Dogs and Lemonade…Now Go Out and Plant Those Natives!

Gael Bissell

by Gael Bissell

If you were to describe our board’s demographic and computer skills last January, it would have been: mostly retired, over 60, slow in adopting new FAS email addresses, and isn’t Zoom a board game? We were your typical old dogs, reluctant to learn new tricks. But enter the coronavirus pandemic last February and the world-wide shut down and public restrictions, and we, like so many other organizations, had to quickly adapt. With a huge help from our younger dogs (e.g. Jake Bramante and Cory Davis), we quickly learned how to hold digital board and committee meetings so we could make the necessary decisions about all our upcoming programs, field trips, and, well just about everything!

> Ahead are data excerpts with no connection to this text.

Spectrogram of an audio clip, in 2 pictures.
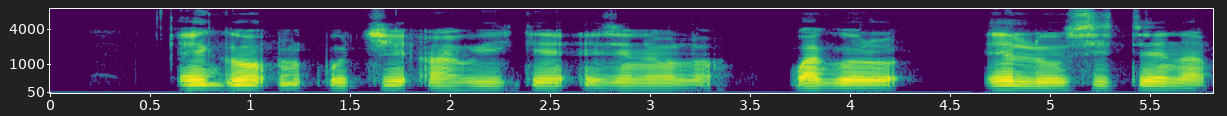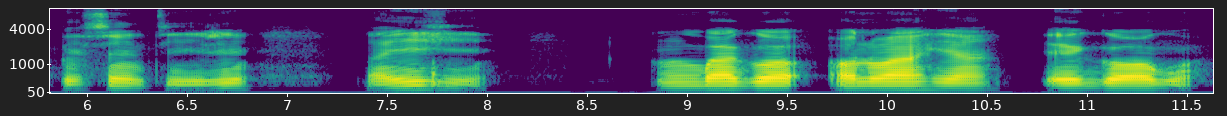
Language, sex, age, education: Igbo, male, 15-29, tertiary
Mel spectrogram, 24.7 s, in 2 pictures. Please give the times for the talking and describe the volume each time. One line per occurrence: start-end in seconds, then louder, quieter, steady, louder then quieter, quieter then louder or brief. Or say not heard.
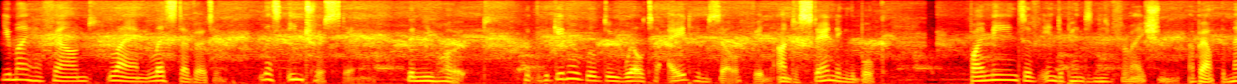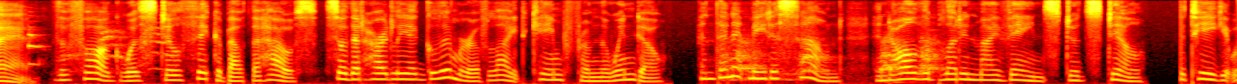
0.0-24.7 steady.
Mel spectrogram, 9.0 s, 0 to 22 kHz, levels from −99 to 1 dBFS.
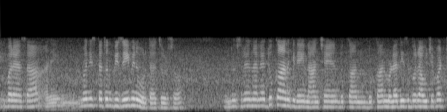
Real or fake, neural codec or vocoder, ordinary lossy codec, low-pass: real; none; none; 5.4 kHz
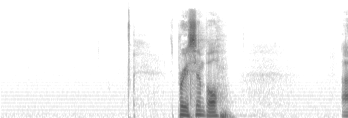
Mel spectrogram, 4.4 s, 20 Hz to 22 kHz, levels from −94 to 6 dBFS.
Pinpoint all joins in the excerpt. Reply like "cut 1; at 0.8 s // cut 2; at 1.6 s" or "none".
none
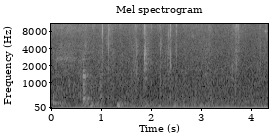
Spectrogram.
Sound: footsteps, rustling

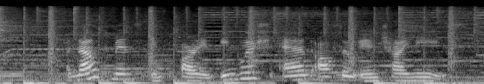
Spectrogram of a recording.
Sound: Mandarin

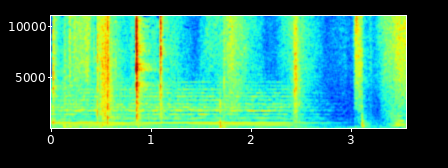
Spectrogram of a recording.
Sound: switch clicks

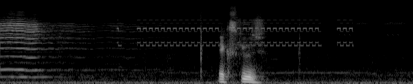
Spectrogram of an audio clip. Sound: phone ringing

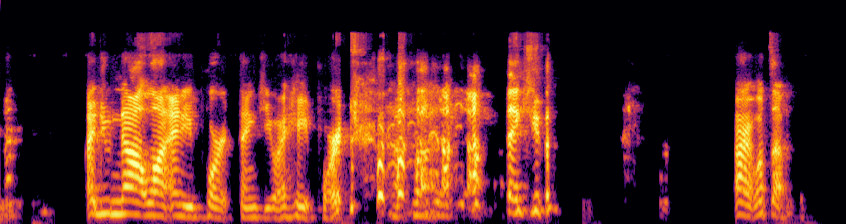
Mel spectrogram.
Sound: laughs

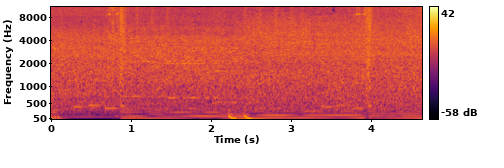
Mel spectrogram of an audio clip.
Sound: board scraping against ground

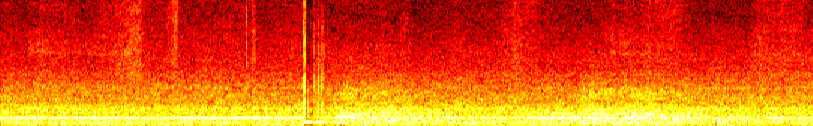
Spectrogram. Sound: machine whirring, distant voices

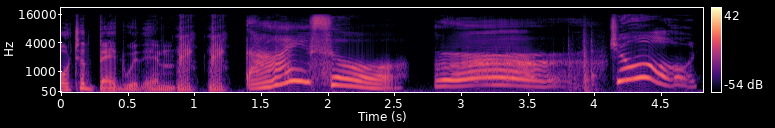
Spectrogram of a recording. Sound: oinks

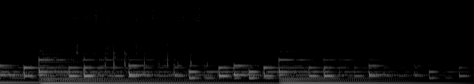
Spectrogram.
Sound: scribbling

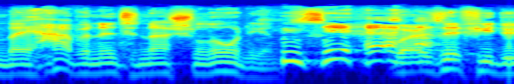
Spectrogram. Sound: laughs

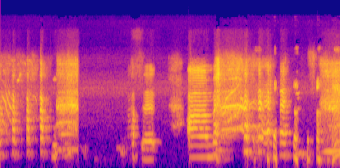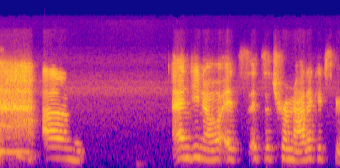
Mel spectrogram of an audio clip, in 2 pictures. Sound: laughter; laughter

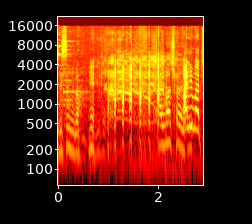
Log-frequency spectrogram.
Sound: haha

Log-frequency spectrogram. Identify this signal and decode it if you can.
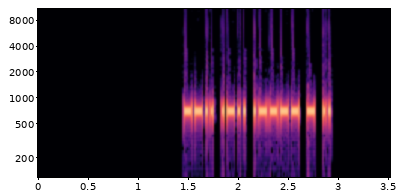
Morse code, heard as a keyed tone, about 48 wpm, 700 Hz. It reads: ZL1TI
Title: DXCC-100 Call Signs - 5 Characters - Repeated 2x - 45wpm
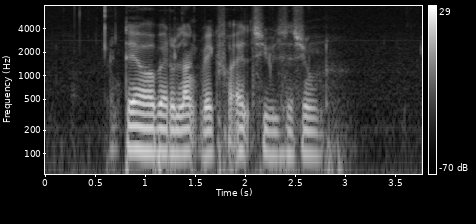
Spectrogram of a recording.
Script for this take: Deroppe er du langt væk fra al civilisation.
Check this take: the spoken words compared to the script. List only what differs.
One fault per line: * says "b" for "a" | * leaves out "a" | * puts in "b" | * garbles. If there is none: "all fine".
all fine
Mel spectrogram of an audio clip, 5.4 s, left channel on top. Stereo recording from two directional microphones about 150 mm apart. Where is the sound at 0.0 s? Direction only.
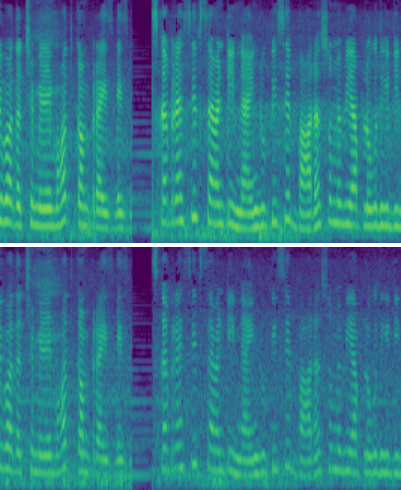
30° left (ahead or behind).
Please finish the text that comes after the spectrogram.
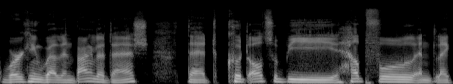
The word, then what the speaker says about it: Bangladesh: They, like, you pronounce it Bangladesh, but everybody, as an American, you're going to come in and be like Bangladesh.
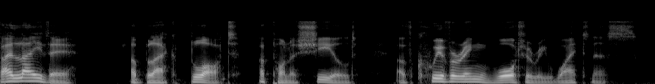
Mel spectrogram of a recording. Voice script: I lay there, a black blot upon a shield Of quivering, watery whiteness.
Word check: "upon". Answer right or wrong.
right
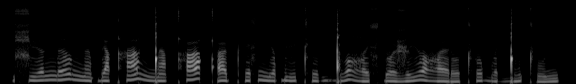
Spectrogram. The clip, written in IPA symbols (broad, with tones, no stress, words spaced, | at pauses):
ɕy˩˧ə̯ŋə˧˥˧ʊ̯ŋə̃˨˩ ɓɪ˩˧qʰə̃˧˥˧ʊ̯ ŋ͡ǃə̃˩˧qʰu˧˥˧qʼy˨˩ pʰɪ˩˧sɲə˩˧ɓy˩˧tʰɪ˩˧ɡ ɡ͡ǃu˧˥˧ʁy˩˧sɗʊ˨˩ ʐy˧˥˧ʊ̯ʁœ˨˩ɾʊ˨˩ tʰʊ˧˥˧bə˨˩ɡ͡ǃə̃˧˥˧ tʰũ˩˧ɲ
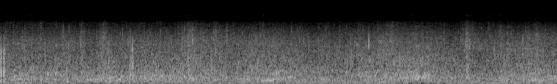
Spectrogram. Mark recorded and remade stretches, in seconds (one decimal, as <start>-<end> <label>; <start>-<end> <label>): 0.0-5.6 recorded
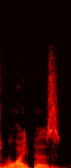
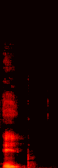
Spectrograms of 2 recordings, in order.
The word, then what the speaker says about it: Ypres: which is spelt Y-P-R-E-S. The British soldiers refer to it as wipers. – Yeah. – It's a fucking bastard of a word to say. – I think it's just pronounced Ypres.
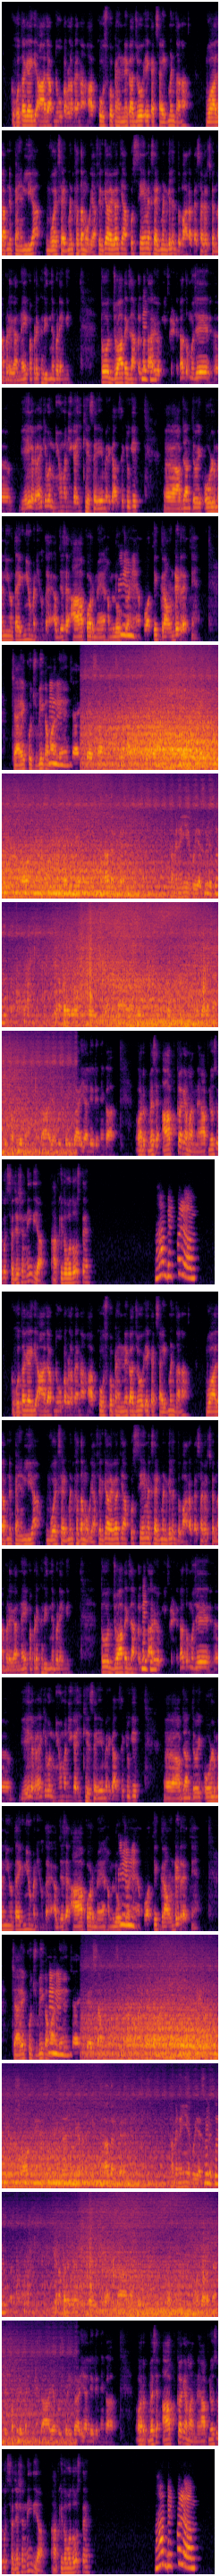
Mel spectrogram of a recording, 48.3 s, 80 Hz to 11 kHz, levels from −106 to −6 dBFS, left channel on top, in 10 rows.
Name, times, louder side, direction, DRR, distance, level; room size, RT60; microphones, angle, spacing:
voice 1, 0.2-4.1 4.6-11.2 11.9-17.5 18.1-23.7 24.4-28.0 28.5-32.0 32.8-34.0 35.0-37.1 37.5-41.2 41.7-45.5, left 2 dB, 15° left, 1.0 m, -37 dB
voice 2, 12.8-13.1 21.9-22.4 25.2-25.8 33.6-34.0 47.0-47.9, right 3 dB, 30° right, 0.5 m, -34 dB
sound 1, 25.9-40.4, left 3 dB, 35° left, 0.5 m, -32 dB
5.7 x 2.6 x 3.1 m
head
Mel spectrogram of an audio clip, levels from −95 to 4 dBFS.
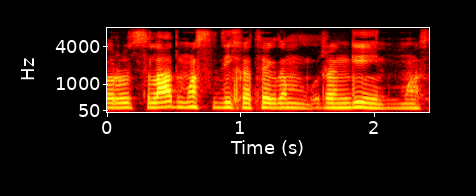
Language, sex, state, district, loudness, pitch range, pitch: Sadri, male, Chhattisgarh, Jashpur, -18 LUFS, 160-175 Hz, 165 Hz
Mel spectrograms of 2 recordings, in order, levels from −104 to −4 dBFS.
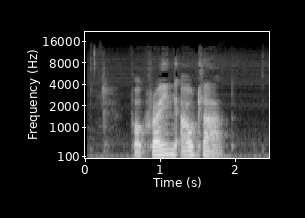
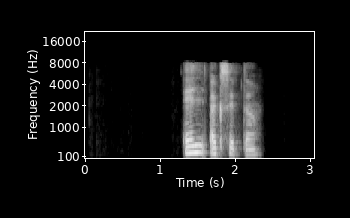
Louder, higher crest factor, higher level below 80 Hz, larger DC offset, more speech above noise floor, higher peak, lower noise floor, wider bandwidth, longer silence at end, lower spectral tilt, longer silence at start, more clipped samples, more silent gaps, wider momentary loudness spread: second, -22 LUFS vs -19 LUFS; about the same, 18 dB vs 20 dB; first, -58 dBFS vs -64 dBFS; neither; second, 34 dB vs over 72 dB; second, -6 dBFS vs -2 dBFS; second, -55 dBFS vs under -90 dBFS; first, 12 kHz vs 8.2 kHz; second, 0.6 s vs 0.75 s; first, -7 dB/octave vs -3.5 dB/octave; second, 0.25 s vs 1.3 s; neither; neither; about the same, 9 LU vs 11 LU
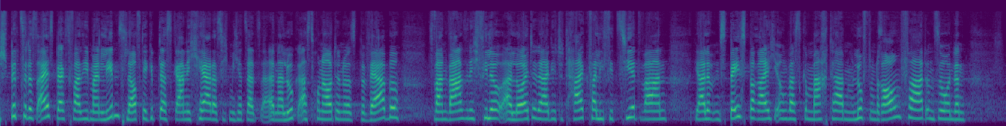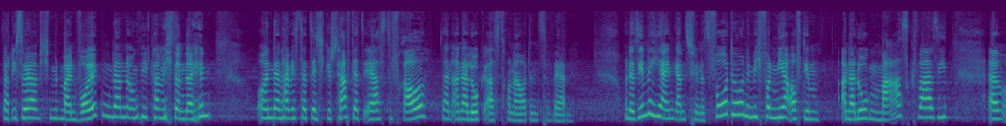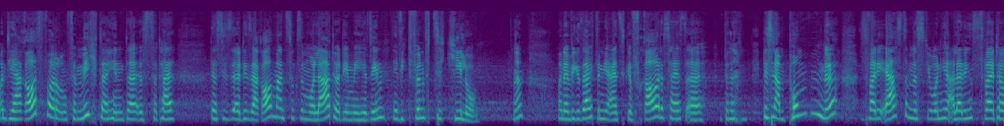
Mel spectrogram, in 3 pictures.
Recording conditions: busy venue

It was at that moment that we discovered a deep resilience and creativity in our board and committee members, multi-talent and energy in our conservation educator, and an amazing commitment from volunteers. And as we have tried things and learned things during this pandemic time, we have been reminded once again that we can depend on you, our members, to be understanding, supportive, and faithful to us.  As Denny Olson has said publicly a few times, “we made lemonade from an abundance of lemons”. Although challenged with months of public restrictions, volunteers continued trail and habitat maintenance at Owen, and board members continued monthly meetings via Zoom with DNRC, Montana Audubon, Montana Fish, Wildlife & Parks and then Flathead Land Trust to explore and identify options for protecting Owen Sowerwine. Because of Kay Mitchell’s extraordinary efforts, we participated for the first time in the Whitefish Community Foundation’s Day of Giving and Unity and Great Fish Challenge with huge successes that enabled us to continue our Conservation/Education and OSNA work. We packed our monthly newsletters and our new digital “Fly By” with news, updates, and lists of activities that folks can do on their own, such as where to bird in the Flathead Valley, how to identify raptors through 27 new silhouettes hanging at Lone Pine State Park, and how to begin your own native gardens for native insects and birds. We completed our 13th year at the Jewel Basin Hawk Watch with records of total raptors/day and high numbers of outstanding volunteers.

A clear demonstration of our resilience was Denny Olson’s creation a trilogy of entertaining videos for schools and the public, created with help of Pam Willison and BJ Worth/Wings in Nature, videos that capture why birds are important (BIRDS ROCK!), why we have lost over 3 billion in 50 years (BIRD TROUBLE), and what we can each do on our own to help birds recover (BIRD HELP). Denny and the Education Committee digitized many of his bird presentations, from sandhill cranes to bird songs, as well as most of our educational trunk materials, which make them easier for teachers to use. And, we just sent out a flier promoting all our new educational information to every teacher in the Flathead Valley.

Kathy Ross continued to educate our board and members on the many things we can do on our own to help birds from recycling to planting native shrubs, trees, and other flowers in our back yards. Carole Jorgensen reminded us about the value of dead and down wood for many species as cover and food, and asked us to write letters to our representatives in government.

Yes, Flathead Audubon learned new tricks and made great lemonade during this year. Now moving forward we will face the challenge of retaining and strengthening our support for natural landscapes, of promoting better understanding of the important role that birds play in our culture and ecosystems, and encouraging continued action to reduce our impacts on birds and preserve their habitats.

One result of the pandemic is that folks have turned to gardening, birding, exploring more than ever! Audubon organizations across the country found that interest and participation grew and as did members’ hunger for birding opportunities, bird identification, and back yard habitat information. As we return to the “new normal” we will be trying to find ways to encourage these new-found interests and get these people involved also in learning more about birds and our natural environment, and in supporting conservation.

We are offering a variety of spring and summer field trips to meet this need, and hope that by fall we can return to in-person public meetings in a larger venue at the United Way campus. But we also plan to retain remote learning and participation opportunities. We are looking for new ideas and opportunities to keep this momentum going. Perhaps you have an interest in serving on one of the committees or as a board member?

Many many thanks to our outstanding board members, committee members, and other friends and partners of Flathead Audubon. You made this one of Flathead Audubon’s most productive years. Now, go out and plant your favorite native shrub!